What if you come up with ‘new subject matter’ for your invention after you’ve already filed a non-provisional?  No problem – the USPTO accounts for this and allows what is known as “continuation-in-part” (CIP) applications.  CIP applications allow you to expand the scope of your patent application while it’s still pending, without losing the patent priority date you have established for the subject matter of the original or “parent” patent application.  Typically, unless you’re adding a lot of new subject matter in the CIP, they are not as expensive as an originally filed patent application.

Take, for example, that you have two pending provisional applications.  One of the  If you are looking to save money, you can file just a single non-provisonal application that claims priority to both of those pending provisionals.  However, the ‘subject matter’ you enter into examination (known as “claiming”) should only be of one of the provisional applications.  By claiming priority to both the provisionals, you have the entire duration of the examination period (sometimes, up to 3-5 years) to enter into examination (or “claim”) the subject of the second provisional application.  This is a good way to extend the tendency of your applications until you enter development.

For example, as the Business Method patent will not likely change, I would recommend you start a non-provsional filing on the business method.

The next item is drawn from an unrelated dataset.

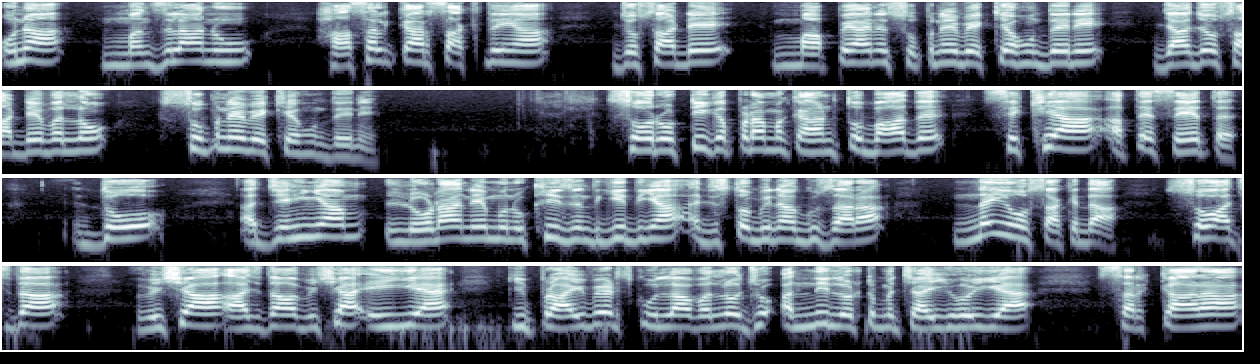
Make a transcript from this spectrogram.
ਉਹਨਾਂ ਮੰਜ਼ਲਾਂ ਨੂੰ ਹਾਸਲ ਕਰ ਸਕਦੇ ਹਾਂ ਜੋ ਸਾਡੇ ਮਾਪਿਆਂ ਨੇ ਸੁਪਨੇ ਵੇਖੇ ਹੁੰਦੇ ਨੇ ਜਾਂ ਜੋ ਸਾਡੇ ਵੱਲੋਂ ਸੁਪਨੇ ਵੇਖੇ ਹੁੰਦੇ ਨੇ। ਸੋ ਰੋਟੀ, ਕੱਪੜਾ, ਮਕਾਨ ਤੋਂ ਬਾਅਦ ਸਿੱਖਿਆ ਅਤੇ ਸਿਹਤ ਦੋ ਅਜਿਹੀਆਂ ਲੋੜਾਂ ਨੇ ਮਨੁੱਖੀ ਜ਼ਿੰਦਗੀ ਦੀਆਂ, ਜਿਸ ਤੋਂ ਬਿਨਾ ਗੁਜ਼ਾਰਾ ਨਹੀਂ ਹੋ ਸਕਦਾ। ਸੋ ਅੱਜ ਦਾ ਵਿਸ਼ਾ, ਅੱਜ ਦਾ ਵਿਸ਼ਾ ਇਹੀ ਹੈ ਕਿ ਪ੍ਰਾਈਵੇਟ ਸਕੂਲਾਂ ਵੱਲੋਂ ਜੋ ਅੰਨੀ ਲੁੱਟ ਮਚਾਈ ਹੋਈ ਹੈ, ਸਰਕਾਰਾਂ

Then, you will have an additional two years to enter the System Patent into examination.  This will give you plenty of time to develop, test, update, implement the system before the non-provisional filing for the system.

If you are interested in more detail related to your situation it is best to speak with an attorney.

Yuri Eliezer heads the intellectual property practice group at Founders Legal. As an entrepreneur who saw the importance of early-stage patent protection, Yuri founded SmartUp®. Clients he has served include Microsoft, Cisco, Cox, AT&T, General Electric, the Georgia Institute of Technology, and Coca-Cola.

Source: Smartup Legal